The Eagleville Brook TMDL was developed as a way to deal with streams impaired by poorly understood urbanization-related impacts. Its location is the Eagleville Brook, which is typical of urban stream syndrome, a complex and synergistic combination of hydrologic alteration and multiple pollutant stressors. The Brook is included on the 2008 list of Connecticut waterbodies not meeting water quality standards based on very low aquatic life use support scores, the causes of which are cited as “unknown.” The Brook has a 2.4 square mile drainage area and flows to an impoundment of the Willimantic River, a tributary of the Thames River basin, which encompasses much of the eastern third of the state. The Eagleville watershed drains a large portion of the University of Connecticut, and for long stretches in the upper part of the watershed the brook is piped underground beneath the campus.
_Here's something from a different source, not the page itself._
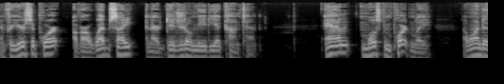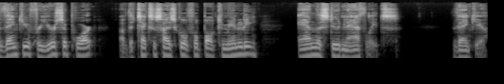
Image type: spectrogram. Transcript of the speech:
and for your support of our website and our digital media content. And most importantly, I wanted to thank you for your support of the Texas high school football community and the student athletes. Thank you.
The impervious cover (IC)-TMDL was developed as a pragmatic response to dealing with the often poorly understood impacts of urbanization on stream health. Connecticut is a perfect case study for such an approach, since it is a rapidly urbanizing state. About 238 square miles of the “development footprint,” about 5% of the state, was added from 1985-2006 according to CLEAR’s Connecticut’s Changing Landscape project.
Impervious Cover and Stream Health
Impervious cover has long been recognized as a useful indicator of the impact of watershed land use on the health of the receiving water body. This relationship integrates a complex web of impacts resulting from urbanization. As an indicator, impervious cover has the potential to be widely applied to various land use planning and design scenarios—an approach that has earned both praise and criticism for its simplicity. Visit the Library for more information.
Impervious Cover and Stream Health in Connecticut
In 2005–2006, CT DEEP conducted statewide research comparing stream health, as indicated by metrics for benthic macroinvertebrate populations, to watershed impervious cover estimates provided by CLEAR. A total of 125 stream segments were studied; no stream segment with over 12% impervious cover in its immediate upstream catchment area met the state’s aquatic life criteria for a healthy stream. This became the foundational research supporting the IC-TMDL, which set the IC-TMDL goal as 11% (12% plus a 1% margin of safety).
The Impervious Cover (IC)-TMDL Project is a partnership of the Connecticut Department of Environmental Protection (CT DEEP), the University of Connecticut, and the Town of Mansfield, Connecticut. Not only have all three organizations provided financial support for the project, but all three also have staff involved with the project and with implementation of the TMDL.
Major funding has been provided by CT DEEP’s Clean Water Act Section 319 Nonpoint Source Program and the University of Connecticut. Mansfield also provided support.
CT DEEP TMDL Section
CT DEEP 319 Section
UConn CLEAR NEMO Program
UConn Office of Sustainability
UConn Planning, Design, and Construction
UConn Facilities Operations
UConn Office of Residential Life
Town of Mansfield Planning & Zoning Office
Town of Mansfield Public Works Office
The Project Team includes staff from UConn CLEAR’s NEMO Program, the Center for Watershed Protection, and the Horsley Witten Group. CT DEEP staff and staff from UConn Office of Environmental Policy provided assistance to the project team in the field.